Renault SA, where Carlos Ghosn was also chairman, alerted French authorities in February that he might have misappropriated the company’s money for his Marie Antoinette-themed wedding at the Chateau de Versailles.
In The Washington Post op-ed, Carole Ghosn also bashed what she and other critics have dubbed the country’s “hostage justice” system. She said that the accused is not entitled to the same level of legal protection offered in the U.S. — citing prolonged detentions before indictments and the lack of the right to have an attorney present during questioning. She then pressed Trump to discuss the case with Prime Minister Shinzo Abe when they meet at the White House at the end of the month.
“I hope and pray that our president will urge Abe to allow my husband to obtain bail so he can prepare for trial,” she wrote.
Stephen Givens, a Tokyo-based American corporate lawyer, said the description of the raid might draw some degree of sympathy from those outside Japan.
At the same time, Givens said, the couple have not been able to refute prosecutors’ allegations, especially the latest claim involving the Oman distributor. Legal experts, including Givens, say it is the most serious charge brought so far.
Givens also warned the duo about the perils of just repeating their declarations of Ghosn’s innocence and blasting the Japanese legal system without addressing the specific charges laid against him.
“I think that proclaiming that you are innocent and a victim when there is concrete evidence to the contrary makes you look bad,” he said.
But another lawyer, Shigeru Nakajima, who practices transactional law in Tokyo, says a defendant in a criminal case rarely speaks publicly on the case itself before trial because of the danger of entrapping oneself.
Shortly after the April 4 arrest, Carole Ghosn left Japan using her American passport to travel to France. She was quoted by the media as saying she went to France for her safety and to appeal to the French government to do more.
Yasuyuki Takai, an attorney and a former prosecutor at the Tokyo District Public Prosecutor’s Office, said Carole Ghosn’s departure for France wasn’t a smart move and was one that could affect the court’s decision to grant bail.

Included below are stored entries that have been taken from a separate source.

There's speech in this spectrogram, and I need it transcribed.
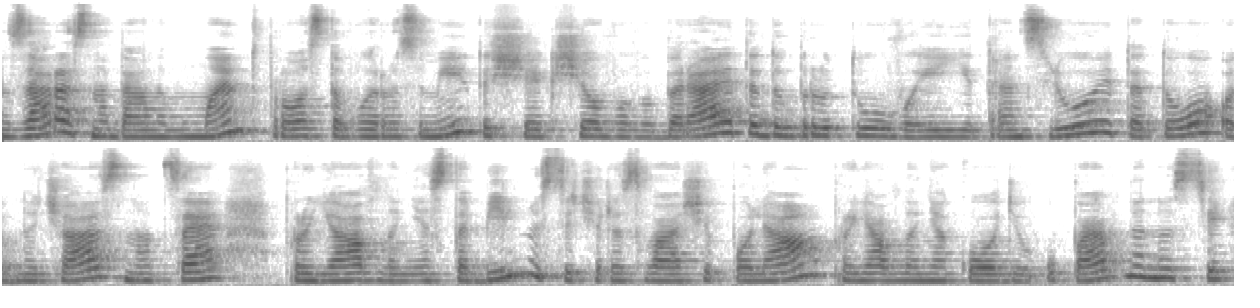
зараз на даний момент просто ви розумієте, що якщо ви вибираєте доброту, ви її транслюєте, то одночасно це проявлення стабільності через ваші поля, проявлення кодів упевненості,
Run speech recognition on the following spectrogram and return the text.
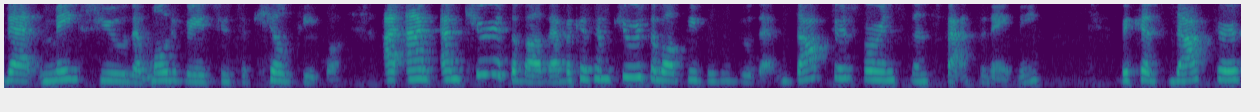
that makes you, that motivates you to kill people? I, I'm, I'm curious about that because I'm curious about people who do that. Doctors, for instance, fascinate me because doctors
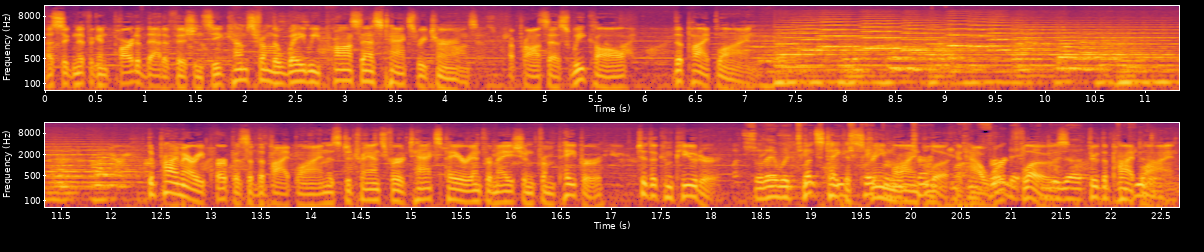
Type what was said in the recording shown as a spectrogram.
A significant part of that efficiency comes from the way we process tax returns, a process we call the pipeline. The primary purpose of the pipeline is to transfer taxpayer information from paper to the computer. So they would take Let's take a streamlined look at how work flows the through the pipeline.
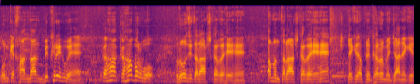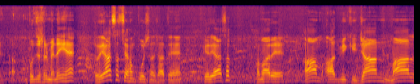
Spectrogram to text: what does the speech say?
ان کے خاندان بکھرے ہوئے ہیں۔ کہاں کہاں پر وہ روزی تلاش کر رہے ہیں، امن تلاش کر رہے ہیں، لیکن اپنے گھروں میں جانے کے پوزیشن میں نہیں ہے ریاست سے ہم پوچھنا چاہتے ہیں کہ ریاست ہمارے عام آدمی کی جان، مال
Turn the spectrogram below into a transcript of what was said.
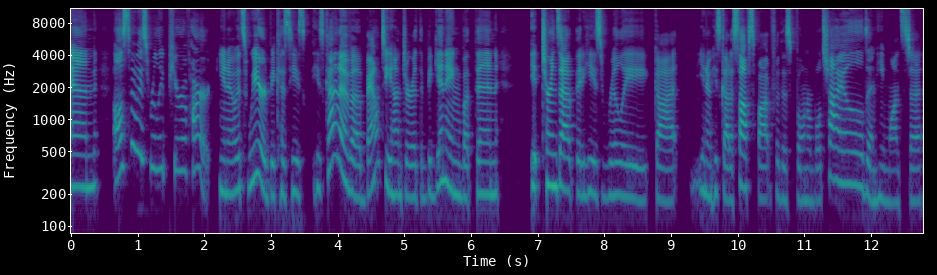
And also is really pure of heart. You know, it's weird because he's he's kind of a bounty hunter at the beginning, but then it turns out that he's really got, you know, he's got a soft spot for this vulnerable child and he wants to,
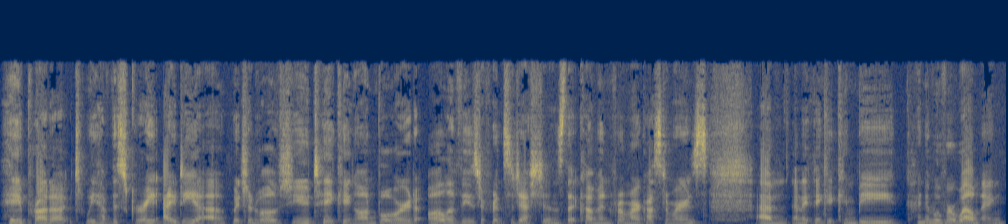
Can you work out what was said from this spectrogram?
hey, product, we have this great idea, which involves you taking on board all of these different suggestions that come in from our customers. Um, and I think it can be kind of overwhelming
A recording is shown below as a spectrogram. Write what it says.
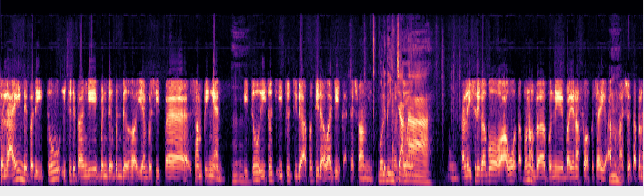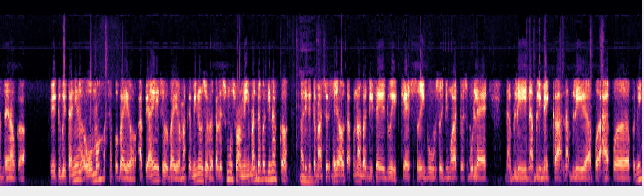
selain daripada itu itu dipanggil benda-benda yang bersifat sampingan. Mm-mm. itu itu itu tidak apa tidak wajib kat atas suami. Boleh bincang Contoh, lah. Hmm, kalau isteri kata awak tak pernah apa ni, bayar nafkah ke saya? Apa Hmm. maksud tak pernah bayar nafkah? Dia dia tanya rumah siapa bayar? Api air siapa bayar? Makan minum siapa bayar? Kalau semua suami mana bagi nafkah? Hmm. dia kata maksud saya awak tak pernah bagi saya duit cash seribu seribu lima ratus sebulan. Nak beli nak beli make up nak beli apa apa apa ni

He also described her media campaign as a “futile” effort that will not influence the outcome of the case.
While she returned to Japan to answer questions by prosecutors, she then traveled to New York. There, she continued to seek media exposure, appearing on Fox Business Network and speaking to The Associated Press.
Shirai, the risk management professor, echoed the view that her media exposure would have limited impact. Despite her pleas to the French and American governments, he said they are unlikely to take action in order to avoid interfering in the internal affairs of another country.
Even in France, where the former auto titan initially saw wide support, “the government and people are increasingly growing skeptical toward him,” Shirai said.